Data records

● ● ● ●

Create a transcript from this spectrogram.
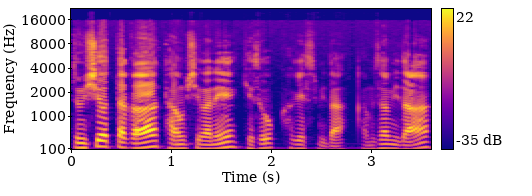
좀 쉬었다가 다음 시간에 계속 하겠습니다. 감사합니다.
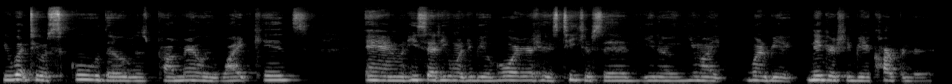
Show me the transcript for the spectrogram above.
he went to a school that was primarily white kids. And when he said he wanted to be a lawyer, his teacher said, you know, you might want to be a nigger should be a carpenter.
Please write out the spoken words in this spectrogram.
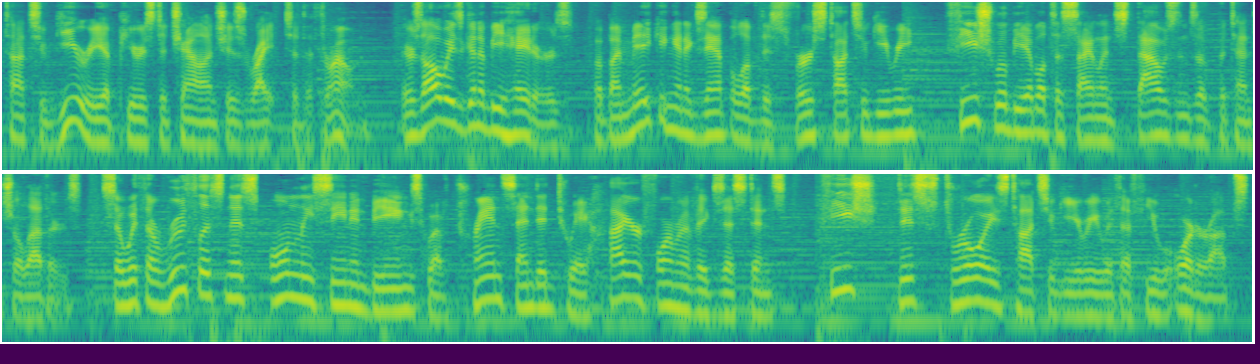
Tatsugiri appears to challenge his right to the throne. There's always going to be haters, but by making an example of this first Tatsugiri, Fish will be able to silence thousands of potential others. So with a ruthlessness only seen in beings who have transcended to a higher form of existence, Fish destroys Tatsugiri with a few order-ups,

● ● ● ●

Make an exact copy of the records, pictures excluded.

Create a transcript from this spectrogram.
좀 쉬었다가 다음 시간에 계속 하겠습니다. 감사합니다.
Show me the transcript for the spectrogram above.
he went to a school that was primarily white kids. And when he said he wanted to be a lawyer, his teacher said, you know, you might want to be a nigger should be a carpenter.
Please write out the spoken words in this spectrogram.
Tatsugiri appears to challenge his right to the throne. There's always going to be haters, but by making an example of this first Tatsugiri, Fish will be able to silence thousands of potential others. So with a ruthlessness only seen in beings who have transcended to a higher form of existence, Fish destroys Tatsugiri with a few order-ups,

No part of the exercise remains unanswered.